Practical CFD Modeling: Mesh Deformation

Practical CFD Modeling: Mesh Deformation

Mesh deformation is incredibly frustrating, complicated, unstable . . . and unavoidable if you want to incorporate body motions into CFD. Modeling body motion demands mesh deformation, changing the mesh on the fly, while using it to solve transport equations. As you might expect, that brings a host of new challenges. This reviews several new strategies that the CFD engineers needs to consider.

Practical CFD Modeling: Time Variation

Practical CFD Modeling: Time Variation

When we add the time domain, simulations change from modeling steady scenarios to unsteady, where boundary conditions change over time. Beyond the physics, modeling unsteady flow requires a few changes to the CFD solver. Inner iterations, timestep, Courant Number, and data management all enter into the strategy for the CFD engineer. Today we discuss each of these.

Practical CFD Modeling: Volume of Fluid Modeling

Practical CFD Modeling: Volume of Fluid Modeling

Computational Fluid Dynamics (CFD) can model multiple fluids with the volume of fluid method. (VOF) The volume of fluid method opens new horizons for advanced modeling, which requires additional planning from the CFD engineer. Dive into the boundary conditions, meshing strategy, stability concerns, and more. Discover the world of VOF modeling.

Practical CFD Modeling: Turbulence

Practical CFD Modeling: Turbulence

Turbulence demands modeling just like any other equation in computational fluid dynamics (CFD). As the CFD engineer, you need to describe boundary conditions for your turbulence equations. This article describes how to define boundary conditions for turbulence and provides typical values for normal simulations.

How to Cut the Bunker Bill: Preparing for IMO 2020

How to Cut the Bunker Bill: Preparing for IMO 2020

Ready or not, here it comes! No matter who you talk to, IMO 2020 promises to be a time of uncertain fuel prices. If fuel prices will go up, your fuel consumption needs to go down.
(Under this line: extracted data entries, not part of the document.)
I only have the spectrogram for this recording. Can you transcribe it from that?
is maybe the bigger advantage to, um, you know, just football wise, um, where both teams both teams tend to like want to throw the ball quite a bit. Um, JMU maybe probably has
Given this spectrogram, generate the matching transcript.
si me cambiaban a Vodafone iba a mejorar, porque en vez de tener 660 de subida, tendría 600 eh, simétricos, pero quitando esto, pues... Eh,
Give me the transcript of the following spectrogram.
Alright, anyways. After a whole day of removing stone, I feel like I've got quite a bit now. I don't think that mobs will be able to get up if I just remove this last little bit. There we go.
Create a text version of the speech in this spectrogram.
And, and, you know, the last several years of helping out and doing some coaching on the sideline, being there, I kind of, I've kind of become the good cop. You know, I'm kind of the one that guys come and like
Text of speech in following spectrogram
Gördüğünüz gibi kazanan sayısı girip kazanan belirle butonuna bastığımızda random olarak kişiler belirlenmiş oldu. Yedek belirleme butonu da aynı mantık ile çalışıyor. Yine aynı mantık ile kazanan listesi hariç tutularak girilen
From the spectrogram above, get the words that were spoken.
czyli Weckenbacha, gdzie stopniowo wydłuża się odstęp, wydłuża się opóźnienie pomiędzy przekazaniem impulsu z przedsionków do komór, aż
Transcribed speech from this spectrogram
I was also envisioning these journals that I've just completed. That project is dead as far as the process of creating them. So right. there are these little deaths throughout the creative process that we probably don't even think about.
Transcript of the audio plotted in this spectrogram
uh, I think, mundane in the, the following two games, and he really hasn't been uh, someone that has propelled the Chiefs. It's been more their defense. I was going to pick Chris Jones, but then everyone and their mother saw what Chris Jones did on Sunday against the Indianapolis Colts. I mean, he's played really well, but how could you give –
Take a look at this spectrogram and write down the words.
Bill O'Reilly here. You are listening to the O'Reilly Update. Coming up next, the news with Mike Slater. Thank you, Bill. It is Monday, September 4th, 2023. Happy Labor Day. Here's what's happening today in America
Here are eight practical ways to reduce your fuel consumption.

Guts of CFD: Near Wall Effects

Guts of CFD: Near Wall Effects

Turbulence does tricky things near walls. Boundary layers and laminar sublayers compact interesting flow patterns into a very small space. Small it may be, but experience proved we cannot ignore it. The boundary layer forms on the body, which is our object of interest, arguably the most critical region. Turbulence is most critical near the wall, and we need to consider near wall effects.